Even without Senate backing, Biden can wield influence. Where Trump pulled America out of the Paris Climate Agreement, Biden could put it back in. The way government agencies interpret pre-existing rules is critical and comes from the top. Companies already moving away from high-polluting fuels are already on the right political track. For holdouts like Exxon Mobil, the writing is on the wall.
Eat, drink, be merry
Consumer-goods firms will have their eye on one big — or maybe small — prize: stimulus. The Covid-19 relief package passed in the spring included $1,200 checks and extra unemployment benefits. The results of that were clear. In April, 64 percent of adults said they could find $400 in cash to meet an emergency, but that rose to 70 percent in July, according to the Federal Reserve. Companies from Clorox to Kraft Heinz reported strong sales — and consumers trading up to higher-margin items.
The big question is how much support is on the way. Democrats and Republicans have been far apart on how much stimulus is needed, with numbers ranging from $500 billion to over $2 trillion. With wafer-thin Senate control, or none at all, Democrats might have to rein in expectations. The outgoing president’s views matter too, since he remains in office until January. But all sides will recognize that the cost of doing nothing is high. After the $600 weekly boost to unemployment payments ended in July, consumer spending slowed.
The legal cannabis industry laid down new roots in 2020. Voters in New Jersey, Arizona, South Dakota and Montana approved marijuana for recreational use. Yet without a clear Democratic lead in the Senate, the prospects of a federal law giving weed the green light are slim. In short, this should be good for the product, if not so good for the companies that make it.
Bringing New Jersey into the fold of states that let adults buy and consume cannabis is a big step. It increases the pressure on neighboring states like New York to do likewise or see potential tax dollars leak away. Illinois, for example, estimates that around one-quarter of cannabis sales happen out of state.

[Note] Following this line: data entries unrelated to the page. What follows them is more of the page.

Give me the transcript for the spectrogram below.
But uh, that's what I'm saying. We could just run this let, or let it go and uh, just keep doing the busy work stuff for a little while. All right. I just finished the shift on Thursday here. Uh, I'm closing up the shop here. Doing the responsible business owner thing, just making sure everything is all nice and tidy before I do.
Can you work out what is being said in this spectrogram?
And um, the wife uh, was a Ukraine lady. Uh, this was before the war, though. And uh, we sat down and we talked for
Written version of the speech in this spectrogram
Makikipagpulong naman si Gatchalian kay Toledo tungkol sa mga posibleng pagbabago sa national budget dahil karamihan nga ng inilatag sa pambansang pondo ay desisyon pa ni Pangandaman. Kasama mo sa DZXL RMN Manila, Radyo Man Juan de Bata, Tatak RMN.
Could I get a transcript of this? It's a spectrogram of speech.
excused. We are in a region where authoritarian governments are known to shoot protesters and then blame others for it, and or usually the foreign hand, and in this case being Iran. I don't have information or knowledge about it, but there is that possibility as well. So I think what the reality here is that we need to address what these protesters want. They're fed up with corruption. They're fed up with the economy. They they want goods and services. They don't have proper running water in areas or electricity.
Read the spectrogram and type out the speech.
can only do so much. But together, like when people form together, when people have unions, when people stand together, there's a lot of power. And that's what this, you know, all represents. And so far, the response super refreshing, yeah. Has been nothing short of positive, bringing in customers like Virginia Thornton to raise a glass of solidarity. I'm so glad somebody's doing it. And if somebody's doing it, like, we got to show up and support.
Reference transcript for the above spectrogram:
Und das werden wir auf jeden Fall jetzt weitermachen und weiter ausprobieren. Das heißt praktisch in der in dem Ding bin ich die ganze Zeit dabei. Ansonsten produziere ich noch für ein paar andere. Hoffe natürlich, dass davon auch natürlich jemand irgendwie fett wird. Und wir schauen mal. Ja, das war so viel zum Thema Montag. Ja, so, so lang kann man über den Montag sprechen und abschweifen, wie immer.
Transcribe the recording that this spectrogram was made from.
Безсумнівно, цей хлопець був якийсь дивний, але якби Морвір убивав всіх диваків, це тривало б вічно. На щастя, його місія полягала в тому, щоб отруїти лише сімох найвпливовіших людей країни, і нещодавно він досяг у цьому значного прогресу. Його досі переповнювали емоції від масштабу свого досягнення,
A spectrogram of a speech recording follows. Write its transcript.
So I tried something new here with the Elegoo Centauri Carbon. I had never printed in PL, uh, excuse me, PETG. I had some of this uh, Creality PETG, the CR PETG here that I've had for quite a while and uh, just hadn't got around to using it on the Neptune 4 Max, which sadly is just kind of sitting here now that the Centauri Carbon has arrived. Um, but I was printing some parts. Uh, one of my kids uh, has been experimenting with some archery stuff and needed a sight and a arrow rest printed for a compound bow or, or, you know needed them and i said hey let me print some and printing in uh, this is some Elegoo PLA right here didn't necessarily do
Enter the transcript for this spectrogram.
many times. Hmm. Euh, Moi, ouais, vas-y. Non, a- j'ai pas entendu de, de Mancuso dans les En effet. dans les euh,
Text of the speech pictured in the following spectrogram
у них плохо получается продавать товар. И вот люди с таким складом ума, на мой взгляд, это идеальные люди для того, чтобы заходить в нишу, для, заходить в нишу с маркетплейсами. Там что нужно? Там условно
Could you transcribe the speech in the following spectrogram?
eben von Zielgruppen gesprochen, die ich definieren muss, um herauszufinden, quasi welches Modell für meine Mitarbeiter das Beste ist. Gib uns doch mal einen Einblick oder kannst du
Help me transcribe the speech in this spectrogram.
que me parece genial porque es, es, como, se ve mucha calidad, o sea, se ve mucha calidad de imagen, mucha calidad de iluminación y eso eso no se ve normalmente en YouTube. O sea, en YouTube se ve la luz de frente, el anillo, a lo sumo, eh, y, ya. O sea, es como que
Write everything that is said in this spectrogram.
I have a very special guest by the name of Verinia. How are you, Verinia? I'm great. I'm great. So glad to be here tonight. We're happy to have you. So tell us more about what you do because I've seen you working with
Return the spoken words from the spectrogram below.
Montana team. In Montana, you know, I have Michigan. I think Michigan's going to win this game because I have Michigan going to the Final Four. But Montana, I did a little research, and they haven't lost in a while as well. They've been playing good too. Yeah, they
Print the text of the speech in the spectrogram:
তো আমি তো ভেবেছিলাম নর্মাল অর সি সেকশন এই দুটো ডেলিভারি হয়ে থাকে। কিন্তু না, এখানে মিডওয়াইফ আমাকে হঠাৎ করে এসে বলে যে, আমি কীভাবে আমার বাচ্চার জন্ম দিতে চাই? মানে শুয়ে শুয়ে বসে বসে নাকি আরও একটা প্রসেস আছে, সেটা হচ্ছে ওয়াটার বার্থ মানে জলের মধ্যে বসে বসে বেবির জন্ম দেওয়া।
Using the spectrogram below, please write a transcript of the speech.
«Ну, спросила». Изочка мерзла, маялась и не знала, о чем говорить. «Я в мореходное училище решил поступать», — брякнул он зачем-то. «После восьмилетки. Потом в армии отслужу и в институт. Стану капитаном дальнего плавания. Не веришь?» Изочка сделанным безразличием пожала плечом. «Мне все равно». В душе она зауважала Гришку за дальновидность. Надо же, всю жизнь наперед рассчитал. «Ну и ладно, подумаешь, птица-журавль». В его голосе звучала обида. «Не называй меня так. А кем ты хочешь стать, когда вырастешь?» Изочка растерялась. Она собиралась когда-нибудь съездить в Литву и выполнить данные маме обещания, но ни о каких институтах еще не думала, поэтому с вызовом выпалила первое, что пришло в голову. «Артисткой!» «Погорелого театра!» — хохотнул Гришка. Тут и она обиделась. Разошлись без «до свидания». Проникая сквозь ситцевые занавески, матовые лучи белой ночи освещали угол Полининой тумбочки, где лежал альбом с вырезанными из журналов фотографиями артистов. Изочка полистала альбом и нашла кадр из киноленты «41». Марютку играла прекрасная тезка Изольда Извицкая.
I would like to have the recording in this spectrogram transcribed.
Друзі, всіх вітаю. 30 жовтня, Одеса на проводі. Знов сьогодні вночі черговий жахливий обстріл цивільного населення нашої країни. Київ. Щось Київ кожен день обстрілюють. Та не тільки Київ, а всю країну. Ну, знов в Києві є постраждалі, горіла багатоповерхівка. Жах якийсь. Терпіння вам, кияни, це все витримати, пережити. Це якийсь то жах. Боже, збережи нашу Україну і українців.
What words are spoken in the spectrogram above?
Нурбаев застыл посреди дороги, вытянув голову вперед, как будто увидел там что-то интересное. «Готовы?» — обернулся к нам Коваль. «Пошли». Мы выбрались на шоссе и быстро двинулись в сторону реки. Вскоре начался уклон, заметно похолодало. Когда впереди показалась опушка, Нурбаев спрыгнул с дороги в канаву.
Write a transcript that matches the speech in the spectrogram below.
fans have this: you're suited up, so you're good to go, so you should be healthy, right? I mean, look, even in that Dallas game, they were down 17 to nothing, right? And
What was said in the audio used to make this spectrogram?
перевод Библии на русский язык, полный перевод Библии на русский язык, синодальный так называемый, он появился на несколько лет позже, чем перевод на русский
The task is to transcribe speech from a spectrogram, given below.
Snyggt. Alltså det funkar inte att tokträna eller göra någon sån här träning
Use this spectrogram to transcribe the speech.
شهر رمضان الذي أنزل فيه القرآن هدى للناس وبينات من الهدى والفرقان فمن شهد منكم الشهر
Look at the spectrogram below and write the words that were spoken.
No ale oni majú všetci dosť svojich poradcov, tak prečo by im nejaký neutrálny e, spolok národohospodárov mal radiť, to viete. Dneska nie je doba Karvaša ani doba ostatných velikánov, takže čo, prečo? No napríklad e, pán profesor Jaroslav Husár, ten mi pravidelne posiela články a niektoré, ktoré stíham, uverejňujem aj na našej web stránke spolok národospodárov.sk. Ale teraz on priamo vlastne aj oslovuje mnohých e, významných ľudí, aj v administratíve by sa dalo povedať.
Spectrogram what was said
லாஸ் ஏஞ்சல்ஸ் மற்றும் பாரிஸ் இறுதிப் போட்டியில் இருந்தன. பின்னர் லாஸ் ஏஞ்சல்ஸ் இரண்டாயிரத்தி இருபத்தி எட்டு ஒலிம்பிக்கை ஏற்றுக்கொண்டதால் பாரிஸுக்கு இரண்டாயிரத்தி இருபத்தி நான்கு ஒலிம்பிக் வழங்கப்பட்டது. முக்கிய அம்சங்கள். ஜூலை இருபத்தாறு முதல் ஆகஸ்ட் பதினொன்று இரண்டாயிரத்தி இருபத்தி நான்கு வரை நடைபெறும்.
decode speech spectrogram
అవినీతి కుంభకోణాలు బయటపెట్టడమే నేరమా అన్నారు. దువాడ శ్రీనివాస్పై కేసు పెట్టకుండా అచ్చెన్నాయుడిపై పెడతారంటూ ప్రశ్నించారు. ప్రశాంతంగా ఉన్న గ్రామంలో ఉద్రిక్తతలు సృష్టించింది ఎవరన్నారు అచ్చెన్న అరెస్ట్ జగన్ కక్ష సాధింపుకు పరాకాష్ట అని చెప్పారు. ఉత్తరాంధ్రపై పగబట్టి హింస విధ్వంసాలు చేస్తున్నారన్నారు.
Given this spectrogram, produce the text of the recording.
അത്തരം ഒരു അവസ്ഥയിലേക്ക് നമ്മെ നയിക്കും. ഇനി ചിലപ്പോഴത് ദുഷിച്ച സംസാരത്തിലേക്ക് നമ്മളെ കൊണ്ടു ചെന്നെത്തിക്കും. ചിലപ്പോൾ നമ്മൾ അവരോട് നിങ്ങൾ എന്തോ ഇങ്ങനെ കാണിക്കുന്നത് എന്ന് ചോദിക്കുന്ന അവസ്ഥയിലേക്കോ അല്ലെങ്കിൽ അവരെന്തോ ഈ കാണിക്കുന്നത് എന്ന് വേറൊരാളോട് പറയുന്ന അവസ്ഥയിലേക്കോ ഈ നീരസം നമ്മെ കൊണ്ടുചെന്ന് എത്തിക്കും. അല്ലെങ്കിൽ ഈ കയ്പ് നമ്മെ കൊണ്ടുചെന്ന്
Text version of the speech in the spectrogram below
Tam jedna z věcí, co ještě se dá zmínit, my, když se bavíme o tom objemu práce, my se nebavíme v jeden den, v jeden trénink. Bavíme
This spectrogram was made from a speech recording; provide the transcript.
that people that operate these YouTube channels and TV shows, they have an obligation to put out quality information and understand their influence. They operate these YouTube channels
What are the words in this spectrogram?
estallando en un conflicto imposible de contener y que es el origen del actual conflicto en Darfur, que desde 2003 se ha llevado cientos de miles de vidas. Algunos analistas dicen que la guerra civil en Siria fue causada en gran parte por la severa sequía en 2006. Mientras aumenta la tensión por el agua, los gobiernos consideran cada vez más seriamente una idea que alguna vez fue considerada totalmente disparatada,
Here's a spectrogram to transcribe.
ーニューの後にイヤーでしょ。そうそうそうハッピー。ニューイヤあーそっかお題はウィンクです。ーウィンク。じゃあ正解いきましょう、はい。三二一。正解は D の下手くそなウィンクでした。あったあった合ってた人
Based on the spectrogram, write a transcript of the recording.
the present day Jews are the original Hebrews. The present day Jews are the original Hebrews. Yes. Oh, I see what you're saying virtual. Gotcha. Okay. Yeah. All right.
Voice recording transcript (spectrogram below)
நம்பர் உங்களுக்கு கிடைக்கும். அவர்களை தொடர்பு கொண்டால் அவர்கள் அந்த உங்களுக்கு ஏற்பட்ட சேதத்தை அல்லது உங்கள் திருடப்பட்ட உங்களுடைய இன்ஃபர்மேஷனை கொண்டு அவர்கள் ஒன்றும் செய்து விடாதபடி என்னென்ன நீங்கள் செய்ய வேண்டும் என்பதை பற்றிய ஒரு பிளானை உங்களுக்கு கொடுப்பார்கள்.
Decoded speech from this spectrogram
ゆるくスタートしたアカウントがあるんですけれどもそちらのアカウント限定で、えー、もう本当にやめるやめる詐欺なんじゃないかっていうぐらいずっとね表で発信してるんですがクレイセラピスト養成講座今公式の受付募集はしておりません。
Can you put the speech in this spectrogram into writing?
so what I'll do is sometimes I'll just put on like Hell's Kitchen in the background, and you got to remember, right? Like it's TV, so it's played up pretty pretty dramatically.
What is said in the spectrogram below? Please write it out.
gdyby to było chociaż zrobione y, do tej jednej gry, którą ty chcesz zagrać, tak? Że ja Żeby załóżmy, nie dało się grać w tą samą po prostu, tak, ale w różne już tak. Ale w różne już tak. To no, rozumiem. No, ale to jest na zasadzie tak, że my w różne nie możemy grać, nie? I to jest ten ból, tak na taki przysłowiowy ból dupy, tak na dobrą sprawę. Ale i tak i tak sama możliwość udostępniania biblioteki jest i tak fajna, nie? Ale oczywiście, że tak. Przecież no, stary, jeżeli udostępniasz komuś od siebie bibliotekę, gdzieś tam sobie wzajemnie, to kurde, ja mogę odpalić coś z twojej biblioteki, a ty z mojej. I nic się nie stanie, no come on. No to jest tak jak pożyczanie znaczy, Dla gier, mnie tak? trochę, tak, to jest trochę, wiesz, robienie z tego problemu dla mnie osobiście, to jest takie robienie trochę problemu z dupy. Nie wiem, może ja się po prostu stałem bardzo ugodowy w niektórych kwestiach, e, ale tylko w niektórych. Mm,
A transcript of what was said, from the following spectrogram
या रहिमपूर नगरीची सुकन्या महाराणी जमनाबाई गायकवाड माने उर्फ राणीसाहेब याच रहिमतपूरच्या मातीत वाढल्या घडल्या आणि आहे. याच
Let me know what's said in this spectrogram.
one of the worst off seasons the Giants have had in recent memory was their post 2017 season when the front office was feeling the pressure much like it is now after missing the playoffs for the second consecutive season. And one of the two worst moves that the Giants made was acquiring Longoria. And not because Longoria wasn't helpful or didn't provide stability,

But without legislation permitting weed companies to use nationally chartered banks — or deduct their expenses from taxable income — the industry will struggle to create attractive investments big institutions want to own. Expect no big changes in the short term. Further out, the smoke signals are clear.